An Auckland-based car finance company has pleaded guilty to breaching the Credit Contracts and Consumer Finance Act (CCCF Act) and the Fair Trading Act in relation to car loan contracts. Dolbak Finance Limited has been fined a total of $2000 in the Auckland District Court yesterday.
A Commerce Commission investigation found that Dolbak Finance Limited’s car financing contracts did not comply with the CCCF Act, as they did not accurately disclose the annual interest rate charged on the loans. The Commission’s investigation also found that in relation to contracts entered before April 2007, Dolbak Finance Limited misrepresented its right to enforce the terms of the contracts which is a breach of the Fair Trading Act.
Dolbak Finance Limited is a small financier operating in the car finance industry. It was incorporated in 2006 having originally traded as a partnership called Dolbak Finance.
In 2007, the Commerce Commission prosecuted the partners in Dolbak Finance, Anthony Baker and David Dolbel for breaches of both the CCCF and Fair Trading Acts, for failure to provide initial disclosure in relation to 99 customers who had taken out car loans. Both partners pleaded guilty to 22 charges each and were convicted and fined. Under the CCCF Act contracts cannot be enforced until initial disclosure requirements have been met. However, Dolbak Finance Limited, which took over the car loan contracts from Dolbak Finance in April 2007, did not correct the lack of disclosure and took action to enforce the contracts of 14 of the affected customers, including issuing repossession notices and proceedings to collect payments. The affected customers included those for whom Dolbak Finance was originally convicted.
“While these are different charges from those to which Mr Baker and Mr Dolbel pleaded guilty in 2007, it is disappointing that Dolbak Finance Limited still did not understand its obligations under the legislation. Although the credit contracts were rewritten after the 2007 prosecution there were insufficient procedures in place to ensure that the interest rate was accurately disclosed,” said Graham Gill , Commerce Commission Enforcement Manager, Auckland .

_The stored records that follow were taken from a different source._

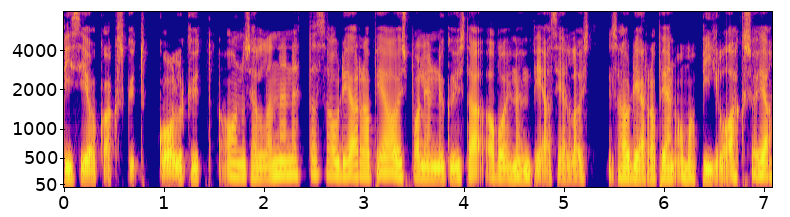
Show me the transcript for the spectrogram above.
visio 2030 on sellainen, että Saudi-Arabia olisi paljon nykyistä avoimempia, siellä olisi Saudi-Arabian oma piilaakso ja,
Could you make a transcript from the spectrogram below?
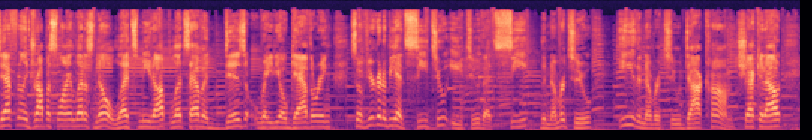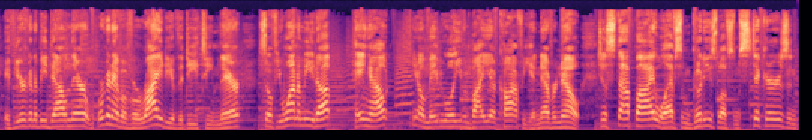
definitely drop us a line. Let us know. Let's meet up. Let's have a Diz radio gathering. So if you're going to be at C2E2, that's C, the number two, E, the number two, dot com. Check it out. If you're going to be down there, we're going to have a variety of the D team there. So if you want to meet up, hang out, you know, maybe we'll even buy you a coffee. You never know. Just stop by. We'll have some goodies. We'll have some stickers and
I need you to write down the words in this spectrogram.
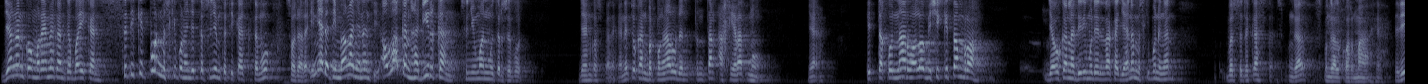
Jangan kau meremehkan kebaikan sedikit pun meskipun hanya tersenyum ketika ketemu saudara. Ini ada timbangannya nanti. Allah akan hadirkan senyumanmu tersebut. Jangan kau sepelekan. Itu akan berpengaruh dan tentang akhiratmu. Ya. Ittaqun nar walau bisyikki tamrah. Jauhkanlah dirimu dari neraka jahanam meskipun dengan bersedekah sepenggal sepenggal korma ya. Jadi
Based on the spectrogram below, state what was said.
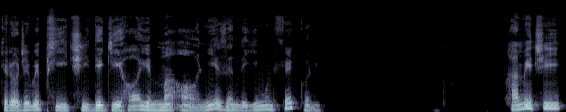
که راجع به پیچیدگی های معانی زندگیمون فکر کنیم. همه چی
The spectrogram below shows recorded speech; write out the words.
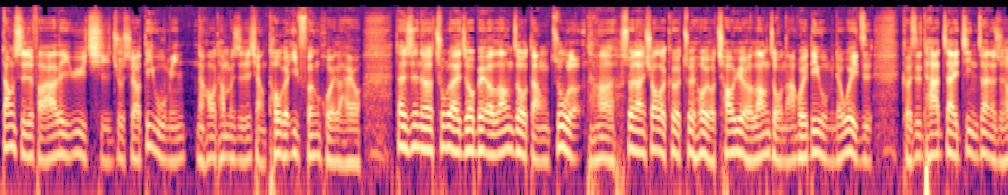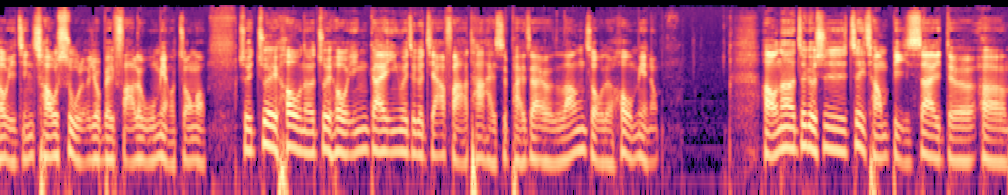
当时法拉利预期就是要第五名，然后他们只是想偷个一分回来哦。但是呢，出来之后被 Alonso 挡住了。啊，虽然肖勒克最后有超越 Alonso 拿回第五名的位置，可是他在进站的时候已经超速了，又被罚了五秒钟哦。所以最后呢，最后应该因为这个加罚，他还是排在 Alonso 的后面哦。好，那这个是这场比赛的呃。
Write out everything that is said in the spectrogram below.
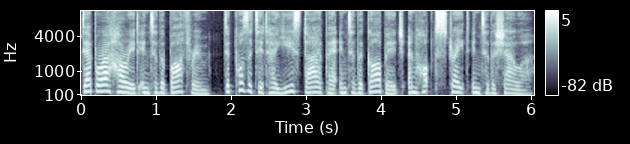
Deborah hurried into the bathroom, deposited her used diaper into the garbage and hopped straight into the shower.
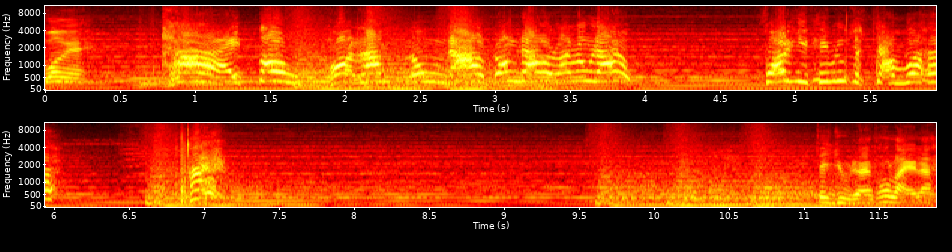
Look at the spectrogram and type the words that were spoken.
ว่าไง ข้าไอ้ต้องพราะรักน้องดาว น้องดาวรักน้องดาวสอนกี่ทีไม่รู้จักจำวะฮะฮะ จะอยู่นานเท่าไหร่ล่ะ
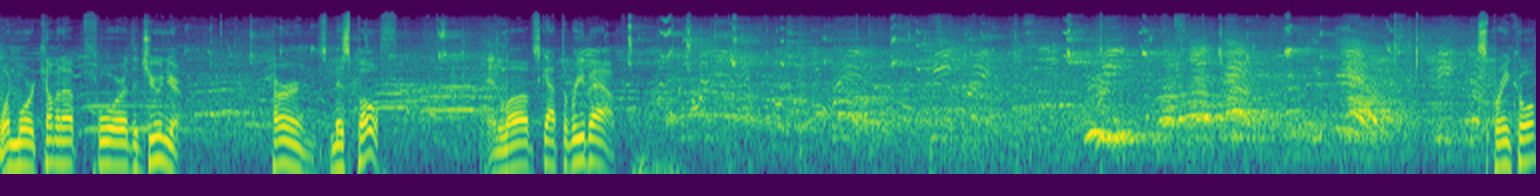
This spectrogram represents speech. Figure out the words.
One more coming up for the junior. Hearns missed both. And Love's got the rebound. Sprinkle.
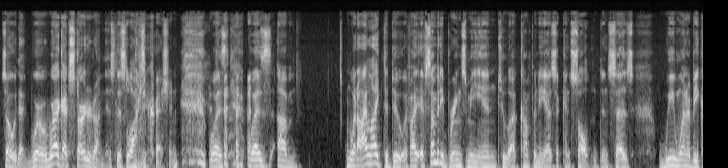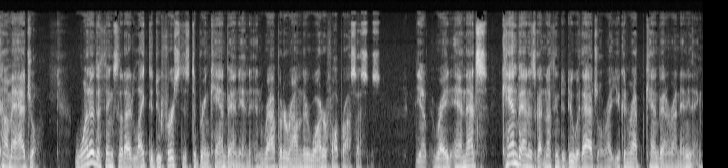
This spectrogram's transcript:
So that where where I got started on this this long digression was was um, what I like to do, if I if somebody brings me into a company as a consultant and says we want to become agile, one of the things that I'd like to do first is to bring Kanban in and wrap it around their waterfall processes. Yep. Right, and that's Kanban has got nothing to do with agile, right? You can wrap Kanban around anything.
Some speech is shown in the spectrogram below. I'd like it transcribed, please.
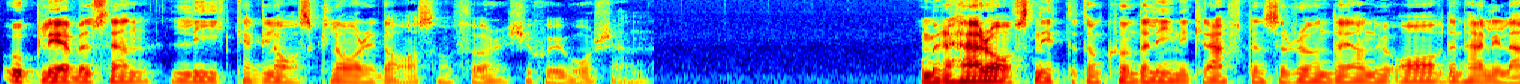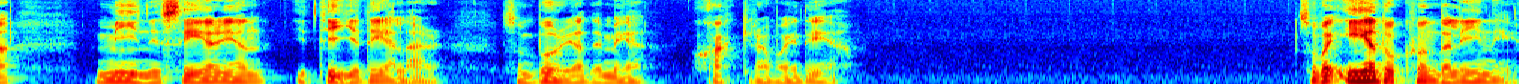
Upplevelsen lika glasklar idag som för 27 år sedan. Och med det här avsnittet om kundalinikraften så rundar jag nu av den här lilla miniserien i tio delar som började med chakra, vad är det? Så vad är då kundalini?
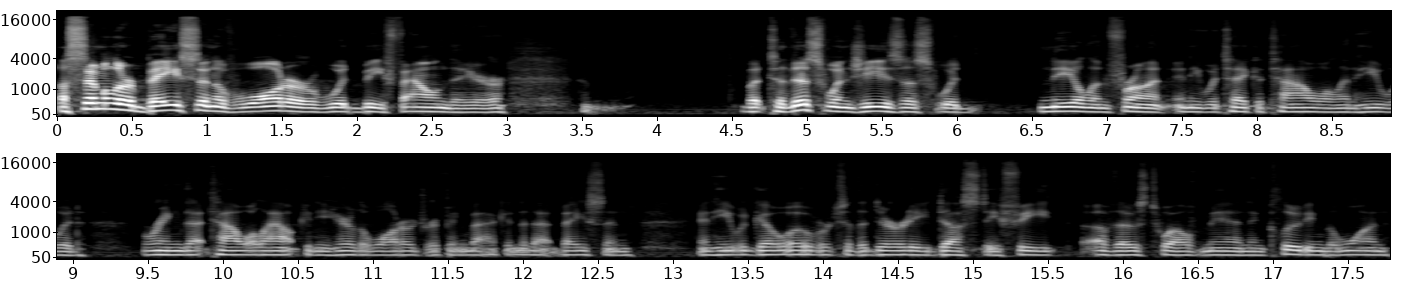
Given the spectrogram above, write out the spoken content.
A similar basin of water would be found there, but to this one, Jesus would kneel in front and he would take a towel and he would wring that towel out. Can you hear the water dripping back into that basin? And he would go over to the dirty, dusty feet of those 12 men, including the one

“Consumers need to be able to accurately assess the total cost of credit so that they can make comparisons with other credit options and make informed decisions,” said Mr Gill. “It is also important for creditors to appreciate that they must always rectify errors in disclosure before looking to enforce contracts. Dolbak Finance Limited did not take those steps following the 2007 convictions,” said Mr Gill.
“During the Commission’s investigation Dolbak Finance Limited withdrew all legal action against affected customers and also refunded or credited any customers who were overcharged as a result of the incorrect interest calculation. Dolbak Finance Limited has also provided the Commission with significant undertakings to ensure ongoing compliance with the legislation in the future,” said Mr Gill.

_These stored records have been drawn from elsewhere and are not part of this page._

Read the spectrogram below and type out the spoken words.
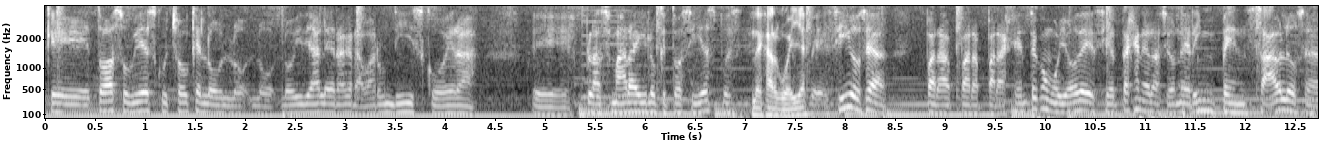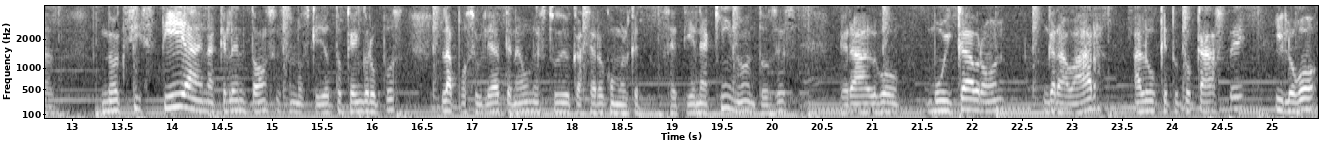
que toda su vida escuchó que lo, lo- lo- lo ideal era grabar un disco, era eh, plasmar ahí lo que tú hacías, pues dejar huella eh, sí, o sea, para, para, para gente como yo de cierta generación era impensable, o sea, no existía en aquel entonces en los que yo toqué en grupos la posibilidad de tener un estudio casero como el que se tiene aquí, ¿no? Entonces era algo muy cabrón grabar algo que tú tocaste y luego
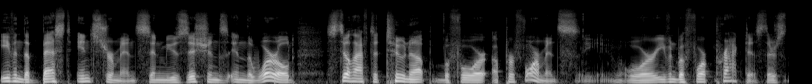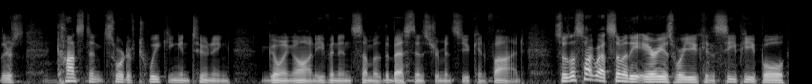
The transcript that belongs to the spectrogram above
even the best instruments and musicians in the world still have to tune up before a performance or even before practice. There's there's mm-hmm. constant sort of tweaking and tuning going on even in some of the best instruments you can find. So let's talk about some of the areas where you can see people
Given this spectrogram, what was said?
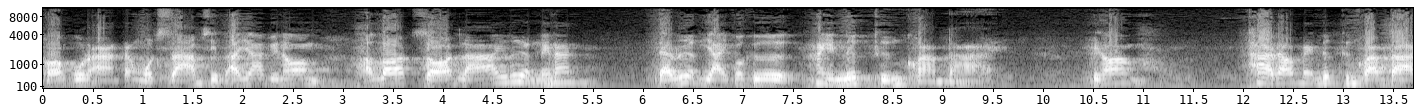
ของกุรอานทั้งหมดสามสิบอายาพี่น้องอัลลอฮ์สอนหลายเรื่องในนั้น แต่เรื่องใหญ่ก็คือให้นึกถึงความตาย พี่น้อง ถ้าเราไม่นึกถึงความตาย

“All those involved in the finance industry should take seriously the responsibility of running a compliant business and seek independent advice to ensure that their lending practices do not breach the relevant consumer legislation or they risk facing penalties, including banning orders from the courts,” said Mr Gill.

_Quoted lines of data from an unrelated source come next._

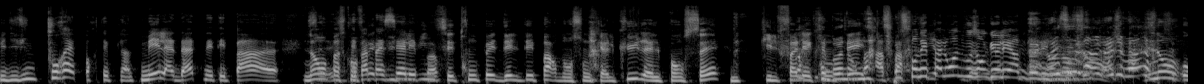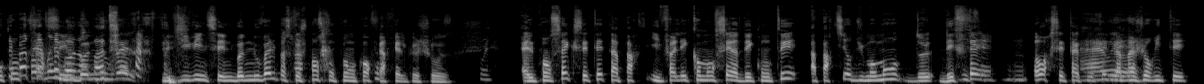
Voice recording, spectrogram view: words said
Ludivine pourrait porter plainte, mais la date n'était pas, euh, non, parce qu'en fait, Ludivine s'est trompée dès le départ dans son calcul. Elle pensait qu'il fallait compter à Parce qu'on n'est pas loin de vous engueuler un peu, Ludivine. non, au contraire, c'est une bonne nouvelle. Ludivine, c'est une bonne nouvelle parce que je pense qu'on peut encore faire quelque chose. Oui elle pensait que c'était à il fallait commencer à décompter à partir du moment de, des faits. Or, c'est à compter ah de la majorité.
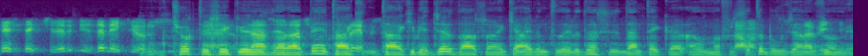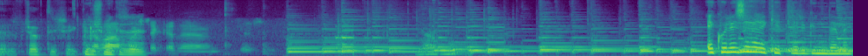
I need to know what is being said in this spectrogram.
destekçileri biz de bekliyoruz. Çok teşekkür ee, ederiz Erhat Bey. Takip, takip edeceğiz. Daha sonraki ayrıntıları da sizden tekrar alma fırsatı tamam. bulacağımızı Tabii. umuyoruz. Çok teşekkür ederim. Görüşmek üzere. Ekoloji Hareketleri gündemi.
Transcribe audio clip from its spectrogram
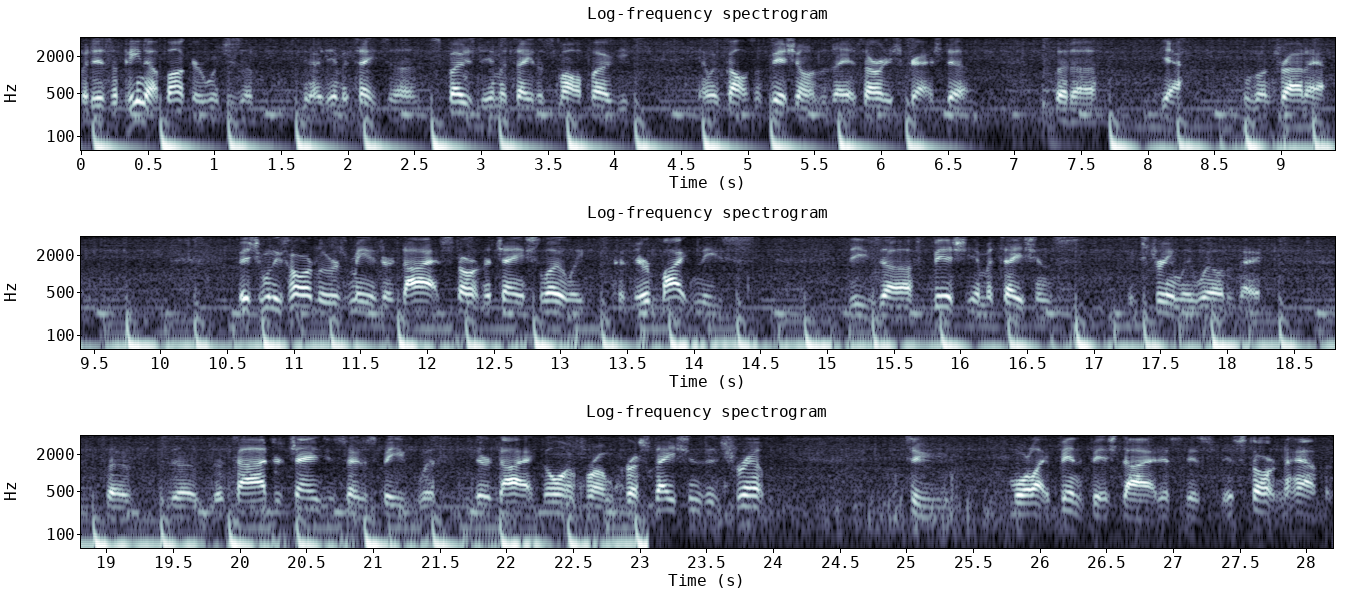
But it's a peanut bunker, which is a you know it imitates a, supposed to imitate a small pogy, and we've caught some fish on it today. It's already scratched up, but uh yeah, we're gonna try that. Fishing with these hard lures means their diet's starting to change slowly because they're biting these these uh, fish imitations extremely well today. So the, the tides are changing, so to speak, with their diet going from crustaceans and shrimp to more like finfish diet. It's, it's, it's starting to happen.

In sentencing, Judge Cunningham noted that the level of fine in this case should not be taken as precedent by other creditors, as it took into account the particular circumstances of the creditor’s situation, in that they are still paying off the original fines. Judge Cunningham also noted that further breaches would not be tolerated.
“The company is well aware that if they are found to be in breach of either the CCCF or Fair Trading Acts again, the Commission will seek to have the company and its officers banned from the industry,” said Mr Gill.